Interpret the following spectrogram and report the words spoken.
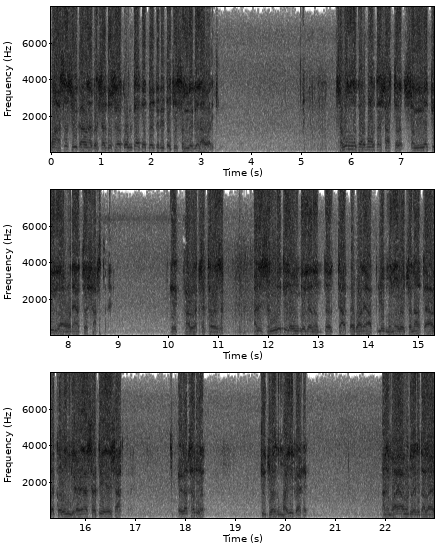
मग असं स्वीकारण्यापेक्षा दुसऱ्या कोणत्या पद्धतीने त्याची संगती लावायची? संबंध परमार्थ शास्त्र संगती लावण्याचं शास्त्र आहे. हे फार लक्षात ठेवायचं. आणि संगती लावून गेल्यानंतर त्याप्रमाणे आपली मनोरचना तयार करून घेण्यासाठी हे शास्त्र आहे. एकदा ठरलं की जग मालिक आहे. आणि माया म्हटलं की त्याला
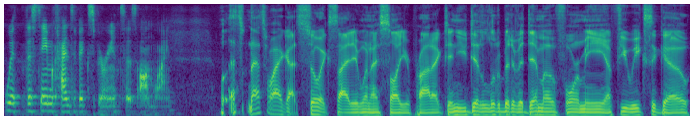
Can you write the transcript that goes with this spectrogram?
with the same kinds of experiences online. Well, that's that's why I got so excited when I saw your product, and you did a little bit of a demo for me a few weeks ago,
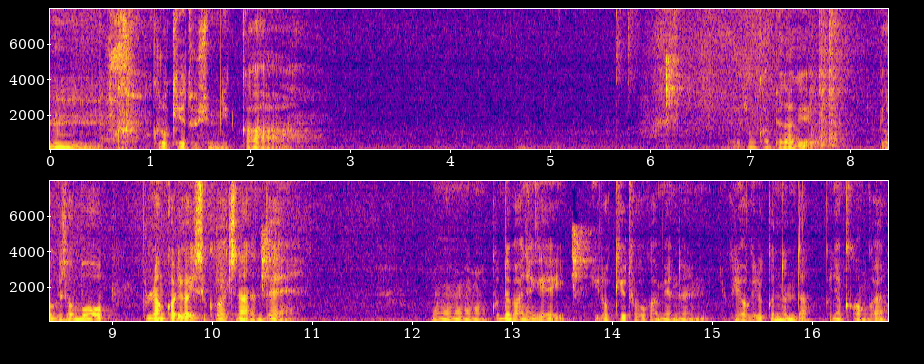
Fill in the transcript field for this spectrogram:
음 그렇게 두십니까? 좀 간편하게 여기서 뭐 불랑거리가 있을 것 같진 않은데 어 근데 만약에 이렇게 두어 가면은 여기를 끊는다? 그냥 그건가요?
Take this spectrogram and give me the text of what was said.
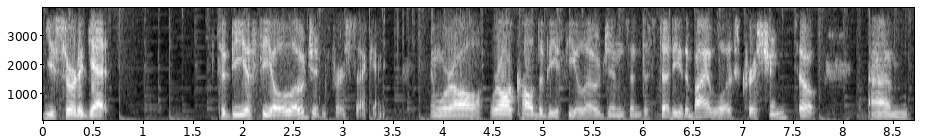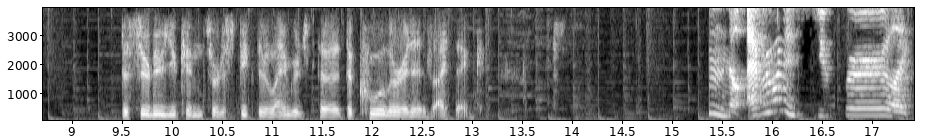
you sort of get to be a theologian for a second, and we're all we're all called to be theologians and to study the Bible as Christians. So. Um, the sooner you can sort of speak their language, the the cooler it is, I think. No, everyone is super like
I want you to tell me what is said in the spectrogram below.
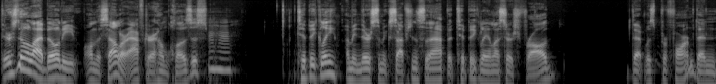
there's no liability on the seller after a home closes. Mm-hmm. Typically, I mean, there's some exceptions to that, but typically, unless there's fraud that was performed, then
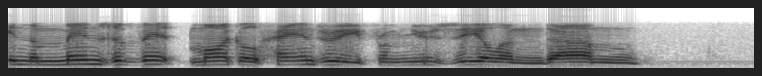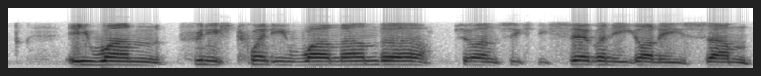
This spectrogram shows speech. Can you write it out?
in the men's event, Michael Hendry from New Zealand, um, he won, finished 21 under, 267. He got his um,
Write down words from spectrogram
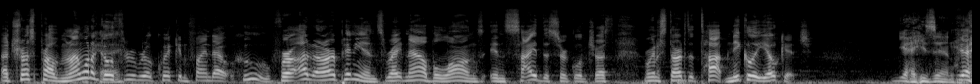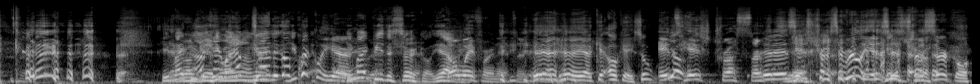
A trust problem. And I want to go through real quick and find out who, for our, our opinions, right now belongs inside the circle of trust. We're going to start at the top. Nikola Jokic. Yeah, he's in. Yeah. He might be. okay, well, I'm trying to go he- quickly here. He might be the circle. Yeah. Don't wait for an answer. yeah, yeah, yeah. Okay, okay, so It's Yo- his trust circle. It is his trust. It really is his trust circle.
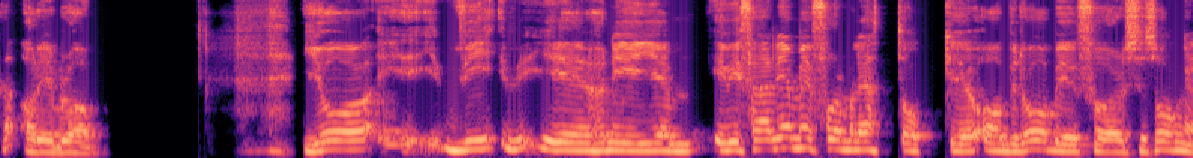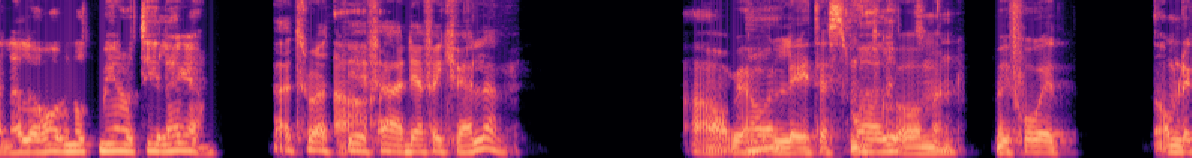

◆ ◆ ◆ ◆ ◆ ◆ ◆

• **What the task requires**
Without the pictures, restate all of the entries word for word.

• **Answer to this task**
Interpret the following spectrogram and report the words spoken.
मग असं स्वीकारण्यापेक्षा दुसऱ्या कोणत्या पद्धतीने त्याची संगती लावायची? संबंध परमार्थ शास्त्र संगती लावण्याचं शास्त्र आहे. हे फार लक्षात ठेवायचं. आणि संगती लावून गेल्यानंतर त्याप्रमाणे आपली मनोरचना तयार करून घेण्यासाठी हे शास्त्र आहे. एकदा ठरलं की जग मालिक आहे. आणि माया म्हटलं की त्याला
Can you write the transcript that goes with this spectrogram?
with the same kinds of experiences online. Well, that's that's why I got so excited when I saw your product, and you did a little bit of a demo for me a few weeks ago,
Fill in the transcript field for this spectrogram:
음 그렇게 두십니까? 좀 간편하게 여기서 뭐 불랑거리가 있을 것 같진 않은데 어 근데 만약에 이렇게 두어 가면은 여기를 끊는다? 그냥 그건가요?
Take this spectrogram and give me the text of what was said.
you sort of get to be a theologian for a second, and we're all we're all called to be theologians and to study the Bible as Christians. So. Um, the sooner you can sort of speak their language, the the cooler it is, I think. No, everyone is super like
I want you to tell me what is said in the spectrogram below.
there's no liability on the seller after a home closes. Mm-hmm. Typically, I mean, there's some exceptions to that, but typically, unless there's fraud that was performed, then
This spectrogram shows speech. Can you write it out?
in the men's event, Michael Hendry from New Zealand, um, he won, finished 21 under, 267. He got his um,
Write down words from spectrogram
A trust problem. And I want to go through real quick and find out who, for our, our opinions, right now belongs inside the circle of trust. We're going to start at the top. Nikola Jokic. Yeah, he's in. Yeah. He might be. okay, well, I'm trying to go he- quickly here. He might be the circle. Yeah. Don't wait for an answer. yeah, yeah, yeah. Okay, okay, so It's Yo- his trust circle. It is his trust. It really is his trust circle.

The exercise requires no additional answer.